- Elders so authorised will normally administer communion in their own parish but may do so in another parish at the invitation of that parish minister or interim moderator and with the concurrence of its Session.
Interim moderators in particular need to be sensitive to the attitude of a vacant parish to elder administration, and should check with the local Session. It remains helpful for the interim moderator to lead worship in the vacant parish at least on occasion, to strengthen links with that parish.
Elders leading communion outside their own parish should be the exception rather than the norm: one of the attractive features of elder administration is that the elder would normally have strong pastoral links with the local worshipping community.
- It remains the responsibility of the Presbytery to oversee the administration of communion within the parish and its effectiveness shall be reviewed at the time of the visitation.
The Presbytery should exercise its ongoing oversight essentially through the minister, whether local parish minister or interim moderator, and through the Session.
(F) Lay Moderators and Communion (regulations 132, 346)
In cases where the Moderator is an elder, the Presbytery or higher court may, if it so desires, authorise such an elder to administer communion during the tenure of office, and shall ensure that such a moderator receives assistance and training as required.
(Note: The 1993 Assembly resolution also made provision for a 'higher court' to make the same authorisation.)
This regulation makes provision for authorisation of lay moderators to lead communion, but does not make it mandatory. The words 'may if it so desires' indicate that the discretionary power remains with the Presbytery or higher court.
Some lay moderators may prefer not to administer communion, and may wish to ask an ordained colleague to lead communion on their behalf. That remains their choice. In the same way, an ordained moderator has always been free to ask another minister to preach the Word or to lead communion.
The narrow context provided for in this regulation is only that of the worship life of a Presbytery, Synod, or Assembly, or-conceivably-a formal moderatorial service in some parish setting. It is not authorisation generally, but only in the context of moderatorial duties. It is authorisation only for 'during the tenure of office'. If such a lay moderator is later to lead communion in the normal context of a parish, all the due processes of nomination, training, and authorisation must be observed, as with any other authorised elder.
The provision for lay moderators to lead Presbytery or Assembly communion services has nothing to do with necessity. It is rather a different application of the basic principle, affirmed by successive Assemblies, that there is no valid theological or biblical basis for prohibiting lay administration of communion. In 1988, it was reported to Assembly that the basic biblical pattern of celebrating communion was that the natural leader of the community or gathering would normally preside. In a Presbytery or Assembly the natural leader of the community is the moderator.
The Act of Modification states that the essential Reformed principles are that communion should always be celebrated in the context of the preached Word, and with all due reverence and order.
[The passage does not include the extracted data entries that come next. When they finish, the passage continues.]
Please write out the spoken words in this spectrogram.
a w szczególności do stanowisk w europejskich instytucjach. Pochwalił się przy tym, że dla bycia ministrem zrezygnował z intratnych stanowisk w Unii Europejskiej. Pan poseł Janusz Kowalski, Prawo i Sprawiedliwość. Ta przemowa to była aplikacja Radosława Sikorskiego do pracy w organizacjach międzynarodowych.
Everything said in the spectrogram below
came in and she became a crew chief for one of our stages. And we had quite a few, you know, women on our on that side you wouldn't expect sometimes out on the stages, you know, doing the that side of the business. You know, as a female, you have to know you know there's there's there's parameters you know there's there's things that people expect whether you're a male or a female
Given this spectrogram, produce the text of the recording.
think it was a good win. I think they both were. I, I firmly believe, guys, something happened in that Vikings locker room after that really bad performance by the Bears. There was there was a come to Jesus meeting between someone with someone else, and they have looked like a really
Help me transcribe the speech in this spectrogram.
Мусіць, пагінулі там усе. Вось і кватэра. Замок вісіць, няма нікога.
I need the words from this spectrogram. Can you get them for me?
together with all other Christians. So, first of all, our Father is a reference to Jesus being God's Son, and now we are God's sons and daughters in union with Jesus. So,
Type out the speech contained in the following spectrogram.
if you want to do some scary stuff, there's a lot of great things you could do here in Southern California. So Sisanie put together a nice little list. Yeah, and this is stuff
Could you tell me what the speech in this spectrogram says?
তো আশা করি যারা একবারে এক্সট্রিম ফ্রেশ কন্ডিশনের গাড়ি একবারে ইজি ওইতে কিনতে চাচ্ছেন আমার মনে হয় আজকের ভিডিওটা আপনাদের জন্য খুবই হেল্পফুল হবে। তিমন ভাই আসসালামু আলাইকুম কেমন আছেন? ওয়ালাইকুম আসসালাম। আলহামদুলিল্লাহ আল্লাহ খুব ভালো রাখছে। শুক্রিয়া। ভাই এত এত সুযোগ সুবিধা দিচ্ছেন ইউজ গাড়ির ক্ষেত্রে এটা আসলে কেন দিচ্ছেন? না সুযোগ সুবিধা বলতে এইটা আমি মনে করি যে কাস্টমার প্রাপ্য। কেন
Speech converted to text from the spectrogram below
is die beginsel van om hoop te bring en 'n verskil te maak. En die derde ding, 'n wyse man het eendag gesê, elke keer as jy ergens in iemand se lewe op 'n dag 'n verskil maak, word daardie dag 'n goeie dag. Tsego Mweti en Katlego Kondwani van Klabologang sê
Neither of these Reformed principles are compromised by a lay moderator leading communion. The Word would always be preached, and there would always be due reverence.
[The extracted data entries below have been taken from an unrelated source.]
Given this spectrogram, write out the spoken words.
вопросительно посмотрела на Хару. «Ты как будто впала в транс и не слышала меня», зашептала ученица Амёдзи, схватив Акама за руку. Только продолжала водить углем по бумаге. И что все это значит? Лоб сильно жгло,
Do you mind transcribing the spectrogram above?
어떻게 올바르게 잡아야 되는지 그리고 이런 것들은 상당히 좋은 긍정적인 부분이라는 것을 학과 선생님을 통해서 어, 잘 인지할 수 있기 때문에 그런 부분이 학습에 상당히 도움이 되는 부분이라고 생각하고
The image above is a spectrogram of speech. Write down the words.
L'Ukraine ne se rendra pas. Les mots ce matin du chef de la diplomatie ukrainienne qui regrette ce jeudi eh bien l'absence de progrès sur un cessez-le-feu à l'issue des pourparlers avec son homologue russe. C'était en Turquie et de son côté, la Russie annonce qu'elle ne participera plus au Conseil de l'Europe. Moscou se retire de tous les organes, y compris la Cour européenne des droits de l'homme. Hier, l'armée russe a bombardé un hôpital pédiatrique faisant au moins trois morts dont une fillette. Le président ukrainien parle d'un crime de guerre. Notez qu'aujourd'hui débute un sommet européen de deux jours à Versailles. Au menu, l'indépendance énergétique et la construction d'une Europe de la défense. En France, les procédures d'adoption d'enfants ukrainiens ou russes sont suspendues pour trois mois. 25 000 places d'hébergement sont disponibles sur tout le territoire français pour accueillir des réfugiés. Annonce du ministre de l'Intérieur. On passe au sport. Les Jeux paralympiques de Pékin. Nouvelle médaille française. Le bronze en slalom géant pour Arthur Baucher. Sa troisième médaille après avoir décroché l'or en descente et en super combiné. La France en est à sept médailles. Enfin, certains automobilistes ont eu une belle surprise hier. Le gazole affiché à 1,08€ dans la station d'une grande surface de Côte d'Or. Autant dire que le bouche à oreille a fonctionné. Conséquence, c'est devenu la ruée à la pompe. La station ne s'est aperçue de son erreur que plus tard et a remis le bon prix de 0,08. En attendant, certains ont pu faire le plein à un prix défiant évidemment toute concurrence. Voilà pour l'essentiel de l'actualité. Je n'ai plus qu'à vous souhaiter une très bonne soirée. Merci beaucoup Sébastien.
It must be emphasised that in no case should the leadership of communion ever be seen as a mark of special status or privilege. It is, to quote another section of the regulations (E4(d), above), always but a 'servant role', to be exercised 'in humility'. In giving permission for a lay moderator to administer communion, a higher court is not conferring an honour, but rather expressing trust, and freeing their chosen leader to make a contribution in all aspects of their corporate life of worship, fellowship, and business.